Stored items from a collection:
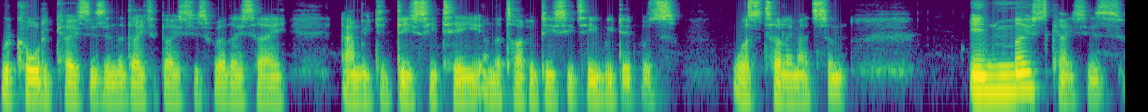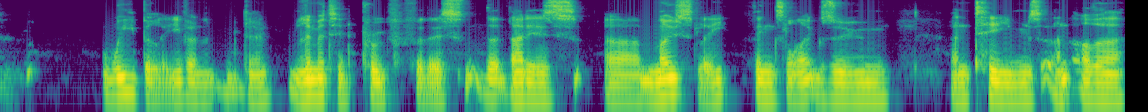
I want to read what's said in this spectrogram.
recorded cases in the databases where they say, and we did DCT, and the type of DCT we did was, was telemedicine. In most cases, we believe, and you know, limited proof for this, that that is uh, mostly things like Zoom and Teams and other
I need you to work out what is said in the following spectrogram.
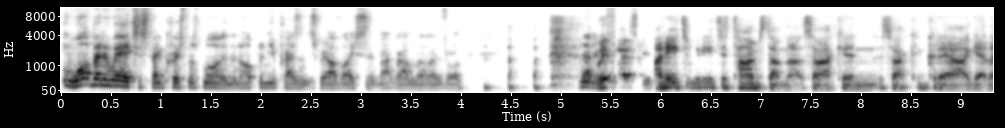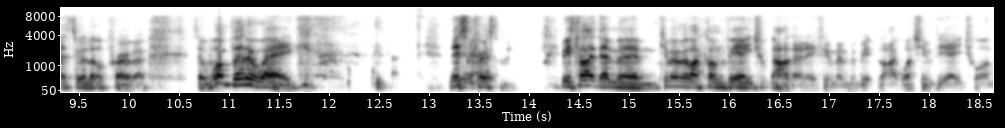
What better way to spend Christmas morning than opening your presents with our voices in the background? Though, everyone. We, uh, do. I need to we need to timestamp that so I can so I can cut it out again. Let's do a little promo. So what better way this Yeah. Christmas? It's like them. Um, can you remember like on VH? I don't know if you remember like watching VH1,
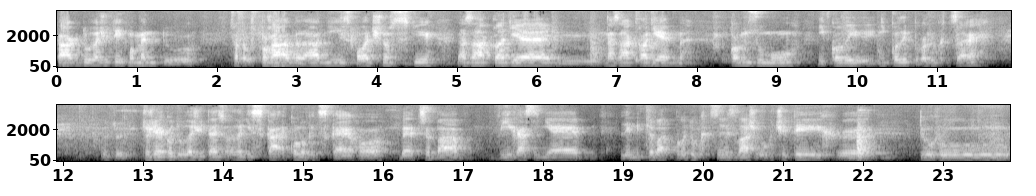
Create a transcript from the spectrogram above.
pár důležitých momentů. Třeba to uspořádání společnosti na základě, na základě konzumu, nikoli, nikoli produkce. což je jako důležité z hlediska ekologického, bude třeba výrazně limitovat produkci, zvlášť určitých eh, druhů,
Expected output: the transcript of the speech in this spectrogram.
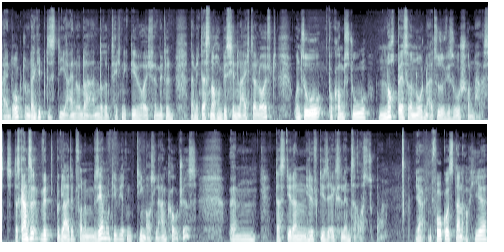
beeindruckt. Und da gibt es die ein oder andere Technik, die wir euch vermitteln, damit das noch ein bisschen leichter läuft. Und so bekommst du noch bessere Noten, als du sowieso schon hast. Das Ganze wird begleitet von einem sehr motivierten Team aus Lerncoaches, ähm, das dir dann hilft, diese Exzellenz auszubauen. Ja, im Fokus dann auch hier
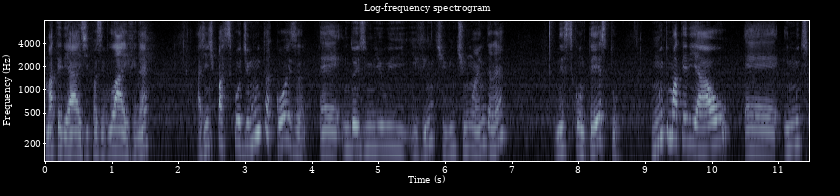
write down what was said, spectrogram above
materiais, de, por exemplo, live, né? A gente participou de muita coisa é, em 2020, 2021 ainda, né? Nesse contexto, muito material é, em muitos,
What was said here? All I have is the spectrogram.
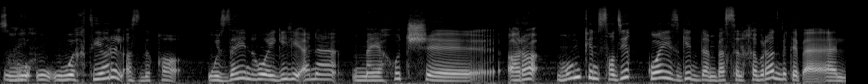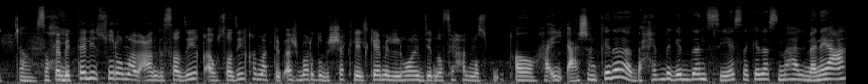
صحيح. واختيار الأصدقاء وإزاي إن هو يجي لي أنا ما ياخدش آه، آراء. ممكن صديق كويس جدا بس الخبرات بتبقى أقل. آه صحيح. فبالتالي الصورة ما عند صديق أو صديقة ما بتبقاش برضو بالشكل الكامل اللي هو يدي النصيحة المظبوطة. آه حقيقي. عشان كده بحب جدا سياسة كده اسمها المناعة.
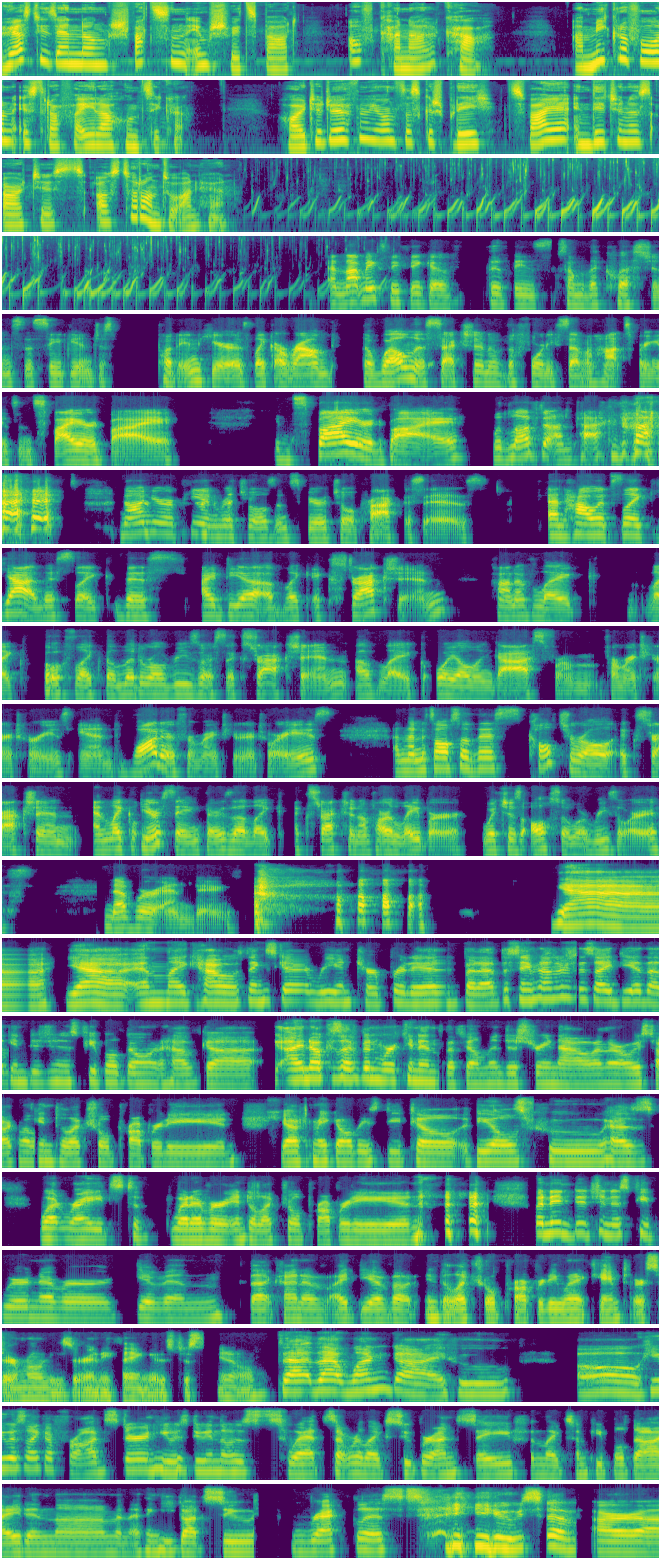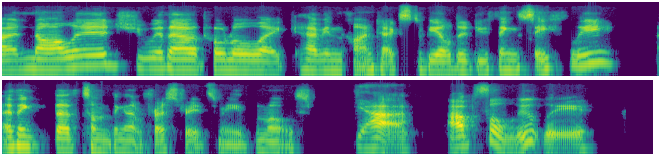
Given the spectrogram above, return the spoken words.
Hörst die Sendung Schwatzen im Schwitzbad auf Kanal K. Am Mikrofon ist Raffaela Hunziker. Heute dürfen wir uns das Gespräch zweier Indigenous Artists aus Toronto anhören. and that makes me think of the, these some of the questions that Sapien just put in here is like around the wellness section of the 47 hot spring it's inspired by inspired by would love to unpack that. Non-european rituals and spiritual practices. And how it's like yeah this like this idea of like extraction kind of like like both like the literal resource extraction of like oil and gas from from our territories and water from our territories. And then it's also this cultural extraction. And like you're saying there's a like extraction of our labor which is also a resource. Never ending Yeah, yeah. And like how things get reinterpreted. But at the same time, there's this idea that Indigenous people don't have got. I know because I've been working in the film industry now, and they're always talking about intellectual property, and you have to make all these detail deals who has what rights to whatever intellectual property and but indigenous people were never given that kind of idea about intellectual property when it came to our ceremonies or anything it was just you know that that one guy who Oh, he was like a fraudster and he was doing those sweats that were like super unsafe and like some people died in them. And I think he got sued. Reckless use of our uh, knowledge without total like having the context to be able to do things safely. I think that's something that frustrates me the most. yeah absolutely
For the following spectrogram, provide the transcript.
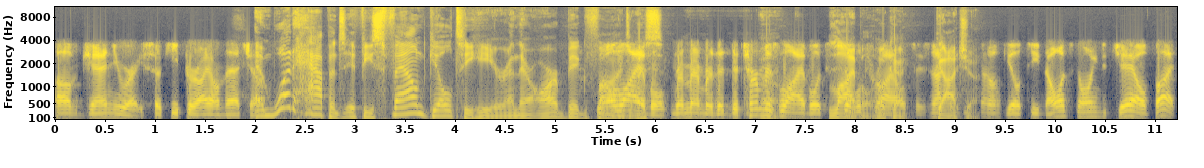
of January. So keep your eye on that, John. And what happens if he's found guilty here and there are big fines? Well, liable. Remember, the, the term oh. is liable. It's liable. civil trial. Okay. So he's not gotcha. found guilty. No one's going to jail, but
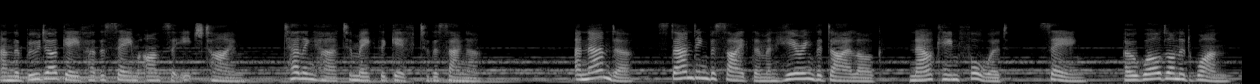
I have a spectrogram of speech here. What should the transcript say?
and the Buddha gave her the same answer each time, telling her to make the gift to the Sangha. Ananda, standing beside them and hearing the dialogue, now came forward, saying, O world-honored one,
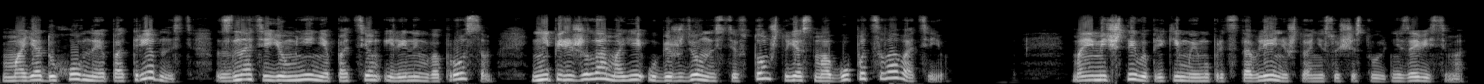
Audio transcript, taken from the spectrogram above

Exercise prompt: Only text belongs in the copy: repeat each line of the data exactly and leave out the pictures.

Solution to this exercise:
I want to read what's said in this spectrogram.
recorded cases in the databases where they say, and we did DCT, and the type of DCT we did was, was telemedicine. In most cases, we believe, and you know, limited proof for this, that that is uh, mostly things like Zoom and Teams and other
I need you to work out what is said in the following spectrogram.
What better way to spend Christmas morning than opening your presents with our voices in the background? Though, everyone. We, uh, do. I need to we need to timestamp that so I can so I can cut it out again. Let's do a little promo. So what better way this Yeah. Christmas? It's like them. Um, can you remember like on VH? I don't know if you remember like watching VH1,
Create a transcript from the spectrogram above.
pár důležitých momentů. Třeba to uspořádání společnosti na základě, na základě konzumu, nikoli, nikoli produkce. což je jako důležité z hlediska ekologického, bude třeba výrazně limitovat produkci, zvlášť určitých eh, druhů,
Expected output: the transcript of the speech in this spectrogram.
beeindruckt. Und da gibt es die ein oder andere Technik, die wir euch vermitteln, damit das noch ein bisschen leichter läuft. Und so bekommst du noch bessere Noten, als du sowieso schon hast. Das Ganze wird begleitet von einem sehr motivierten Team aus Lerncoaches, ähm, das dir dann hilft, diese Exzellenz auszubauen. Ja, im Fokus dann auch hier
write down what was said, spectrogram above
materiais, de, por exemplo, live, né? A gente participou de muita coisa é, em 2020, 2021 ainda, né? Nesse contexto, muito material é, em muitos,
What was said here? All I have is the spectrogram.
صحيح. واختيار الأصدقاء وإزاي إن هو يجي لي أنا ما ياخدش آه، آراء. ممكن صديق كويس جدا بس الخبرات بتبقى أقل. آه صحيح. فبالتالي الصورة ما عند صديق أو صديقة ما بتبقاش برضو بالشكل الكامل اللي هو يدي النصيحة المظبوطة. آه حقيقي. عشان كده بحب جدا سياسة كده اسمها المناعة.
Given the spectrogram above, return the spoken words.
Hörst die Sendung Schwatzen im Schwitzbad auf Kanal K. Am Mikrofon ist Raffaela Hunziker. Heute dürfen wir uns das Gespräch zweier Indigenous Artists aus Toronto anhören. and that makes me think of the, these some of the questions that Sapien just put in here is like around the wellness section of the 47 hot spring it's inspired by inspired by would love to unpack that. Non-european rituals and spiritual practices. And how it's like yeah this like this idea of like extraction kind of like like both like the literal resource extraction of like oil and gas from from our territories and water from our territories. And then it's also this cultural extraction. And like you're saying there's a like extraction of our labor which is also a resource. Never ending Yeah, yeah. And like how things get reinterpreted. But at the same time, there's this idea that Indigenous people don't have got. I know because I've been working in the film industry now, and they're always talking about intellectual property, and you have to make all these detail deals who has what rights to whatever intellectual property and but indigenous people were never given that kind of idea about intellectual property when it came to our ceremonies or anything it was just you know that that one guy who Oh, he was like a fraudster and he was doing those sweats that were like super unsafe and like some people died in them. And I think he got sued. Reckless use of our uh, knowledge without total like having the context to be able to do things safely. I think that's something that frustrates me the most. yeah absolutely
For the following spectrogram, provide the transcript.
of January. So keep your eye on that, John. And what happens if he's found guilty here and there are big fines? Well, liable. Remember, the, the term oh. is liable. It's liable. civil trial. Okay. So he's not gotcha. found guilty. No one's going to jail, but
I have a spectrogram of speech here. What should the transcript say?
and the Buddha gave her the same answer each time, telling her to make the gift to the Sangha. Ananda, standing beside them and hearing the dialogue, now came forward, saying, O world-honored one,
Audio transcript, taken from the spectrogram above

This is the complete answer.